Escher, M(aurits) C(ornelius) (1898–1972)
Maurits Escher was a Dutch artist whose graphic explorations of tiling, figure-ground ambiguities, impossible figures, and regression has attracted the interest of mathematicians and scientists. His experiences of Moorish art (see Alhambra) and his contact with mathematicians, most notably Harold Coxeter, led him to explore the way repetitive shapes can be used to tile the plane, and from this to ideas about duality and transformation. Escher's preoccupation with dualities is a constant presence in his work in the form of foreground/background, light and dark, flatness and dimensionality, representation and decoration, frame and scene, large and small, viewpoint and vanishing point, form and negative space, positive and negative, light and dark, observer and observed, as well as the metaphysical aspects of good and evil.
Self-referential images resonate throughout Escher's works – reflections of the artist, hands that draw themselves, the visitor in a picture gallery who looks at a print that contains him. It was for this reason that Douglas Hofstadter wove Escher, along with Kurt Gödel and Bach, into the "eternal golden braid" at the heart of his Pulitzer Prize-winning book.1 Having seen some of Escher's art, Roger Penrose was inspired to devise impossible figures, including the Penrose triangle, which Escher then incorporated into several of his later works. After the artist's death Penrose regretted that Escher had not lived long enough to take advantage of the discovery of Penrose tiling.
1. Hofstadter, Douglas R. Gödel. Escher, Bach: An Eternal Golden
Braid. New York: Basic Books, 1999.
2. Escher, M. C. The Graphic Work of M.C. Escher. New York: Ballantine, 1971.
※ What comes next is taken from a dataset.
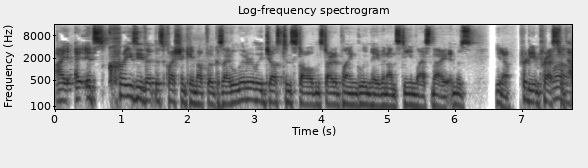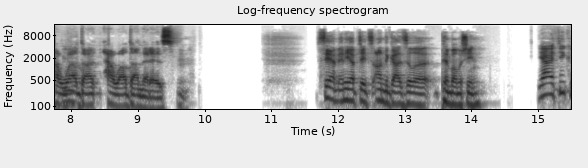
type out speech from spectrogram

3. Coxeter, H. S. M., Emmer, M., Penrose, R., and Teuber, M. L. (eds). M. C. Escher: Art and Science. New York: North-Holland, 1986.